The life of a military student

Gabriella Bomjardim

More stories from Gabriella Bomjardim


Brandon Giles

As a high school student focusing on both academics and enlisting to the military, there is a lot to balance for sustaining grades and following the process for join the military.

Recently, I swore into the Navy with an Oath of Enlistment, and quite honestly, it was one of the biggest milestones in my life so far. Being in high school is difficult enough with having to focus on academics; now add the process of enlisting in the military. Before I swore in, I faced many challenges with the process of enlisting. 

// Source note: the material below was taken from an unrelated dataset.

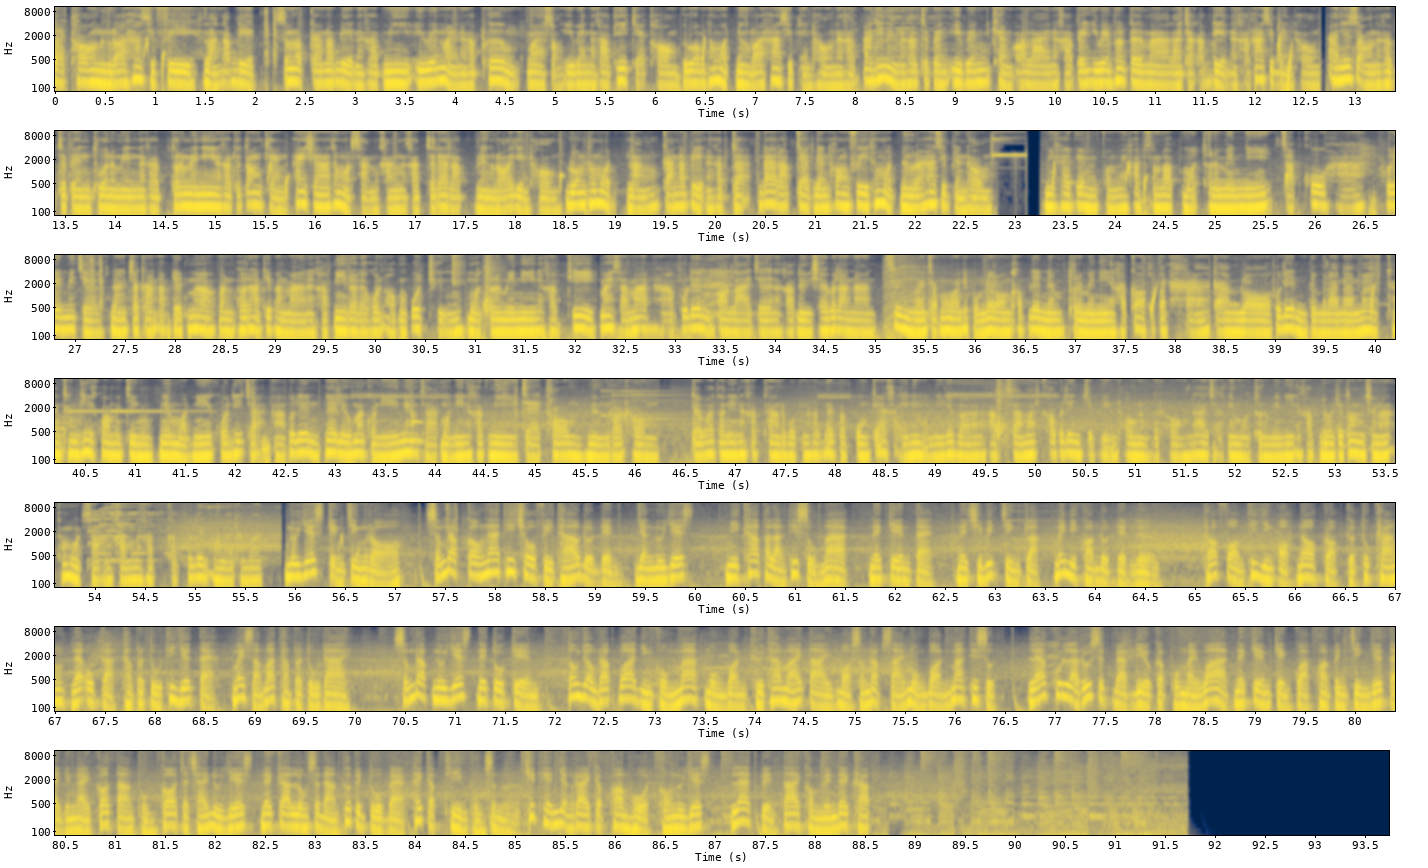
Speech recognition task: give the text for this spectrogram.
จกทอง 150 ฟรี หลังอัปเดตสำหรับการอัปเดตนะครับ มีอีเวนต์ใหม่นะครับ เพิ่มมา 2 อีเวนต์นะครับ ที่แจกทองรวมทั้งหมด 150 เหรียญทองนะครับ อันที่1นะครับจะเป็นอีเวนต์แข่งออนไลน์นะครับ เป็นอีเวนต์เพิ่มเติมมาหลังจากอัปเดตนะครับ 50 เหรียญทอง อันที่2นะครับจะเป็นทัวร์นาเมนต์นะครับ ทัวร์นาเมนต์นี้นะครับจะต้องแข่งให้ชนะทั้งหมด 3 ครั้งนะครับ จะได้รับ 100 เหรียญทอง รวมทั้งหมดหลังการอัปเดตนะครับจะได้รับแจกเหรียญทองฟรีทั้งหมด 150 เหรียญทอง มีใครเป็นเหมือนผมไหมครับสำหรับหมวดทัวร์นาเมนต์นี้จับคู่หาผู้เล่นไม่เจอ หลังจากการอัปเดตเมื่อวันพฤหัสที่ผ่านมานะครับมีหลายๆคนออกมาพูดถึงหมวดทัวร์นาเมนต์นี้นะครับที่ไม่สามารถหาผู้เล่นออนไลน์เจอนะครับหรือใช้เวลานาน ซึ่งหลังจากเมื่อวานที่ผมได้ลองเข้าเล่นในทัวร์นาเมนต์นี้นะครับก็ปัญหาการรอผู้เล่นเป็นเวลานานมากทั้งๆที่ความเป็นจริง ในหมวดนี้ควรที่จะหาผู้เล่นได้เร็วมากกว่านี้ เนื่องจากหมวดนี้นะครับมีแจกทอง100ทอง แต่ว่าตอนนี้นะครับทางระบบนะครับได้ปรับปรุงแก้ไขในโหมดนี้เรียบร้อยแล้วนะครับสามารถเข้าไปเล่นเก็บเหรียญทองหนึ่งกระทองได้จากในโหมดทัวร์นาเมนต์นี้นะครับโดยจะต้องชนะทั้งหมด 3 ครั้งนะครับกับผู้เล่นออนไลน์ทางบ้านนูเยสเก่งจริงหรอสำหรับกองหน้าที่โชว์ฝีเท้าโดดเด่น อย่างนูเยส มีค่าพลังที่สูงมาก ในเกมแต่ในชีวิตจริงกลับไม่มีความโดดเด่นเลย เพราะฟอร์มที่ยิงออกนอกกรอบเกือบทุกครั้งและโอกาสทำประตูที่เยอะแต่ไม่สามารถทำประตูได้ สำหรับนูเยสในตัวเกม ต้องยอมรับว่ายิงคมมากหม่งบอลคือท่าไม้ตายเหมาะสำหรับสายหม่งบอลมากที่สุด แล้วคุณล่ะรู้สึกแบบเดียวกับผมไหมว่าในเกมเก่งกว่าความเป็นจริงเยอะแต่ยังไงก็ตามผมก็จะใช้นูเยสในการลงสนามเพื่อเป็นตัวแบกให้กับทีมผมเสมอ คิดเห็นอย่างไรกับความโหดของนูเยสแลกเปลี่ยนใต้คอมเมนต์ได้ครับ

During my enlisting process, I had to go to the Military Entrance Processing Station (MEPS) multiple times. MEPS is a building staffed with military and civilian professionals who determine if a person’s physical qualifications and moral standards are ready for each branch of service, according to Goarmy. During my enlisting process, I had many absences and tardies due to me being at the recruiting station or MEPS. 

I started studying for the Armed Services Vocational Aptitude Battery (ASVAB) test my junior year and finally took the test going into my senior year. The test determines which range of military career a person is going to be able to apply to. My first visit to MEPS was when the absences and tardies had begun. Because I had to be at MEPS at five in the morning, I had to sleep in a hotel for at least two nights. During those nights, I got little sleep. I had homework for Advanced Placement (AP) classes, newspaper articles to write and videos to take notes from. I had to manage my time so that I could sleep early and avoid being tired for the MEPS the next morning. If military personnel caught you sleeping at MEPS they made you stand for the rest of the time you were in that location, meaning I could not risk going to sleep late those nights. 

One thing that could’ve helped me during those nights was letting my teachers know beforehand that I was going to MEPS. That way, I would be able to go to sleep knowing my homework was done.

When I slept at the hotel, I had to wake up at three a.m. in order to make it in time for the bus. I used buses that took other candidates as well: people being shipped out to boot camp, others going to MEPS for their physical, and even the ASVAB test takers.

The first time I went to MEPS, it was to take my physical. From five a.m. to 11 a.m. I was supposed to get my ASVAB test, physical, fingerprints, and background check all done in that one visit. However, I was informed that day that I had to go back to MEPS again due to an issue with communication between my recruiter and I.

When I came back the next time, I was there from five a.m. to one p.m. I had to get a waiver to say that my condition was not going to affect me and my job. If I got declined for a waiver, then I could not join the Navy, and I would have to pick another branch, which I was not happy about. 

Luckily, the Navy is fast and I was able to get a waiver in the time span of 30 minutes. When I got the waiver that day, I was beyond happy; it meant I could get through the rest of the process that day. After the rest of my physical was completed, I chose my job. The Navy. 

It was the last time I would be in MEPS. That day, I returned to school during lunch and talked with my first four teachers to turn in all my homework.

The last time I had to leave school was for my Oath of Enlistment. I left my sixth period early that day and left for my recruiting station. During that time, I was blessed with the opportunity to get a better job in the Navy than the one my ASVAB score recommended. Of course, I had to get a one-point waiver—the process of asking the service to make an exception in your particular case—and I was able to go from a Yeomen, a desk job that works with personal information, to a Hospital Corpsman. This meant that I would now be in hospitals and clinics.

After that, I was done with being absent from school. I could focus on staying on track to make sure I graduate with my class. 

There are always pros and cons to the military, but being in the military comes with many benefits, such as health and dental insurance and education almost all paid for. 

This stepping stone is an exciting part of my life, especially since I have the opportunity to travel and make new friends. I cannot change anyone’s mind about where they want to go or what they want to do, but in the end, I highly recommend joining the military.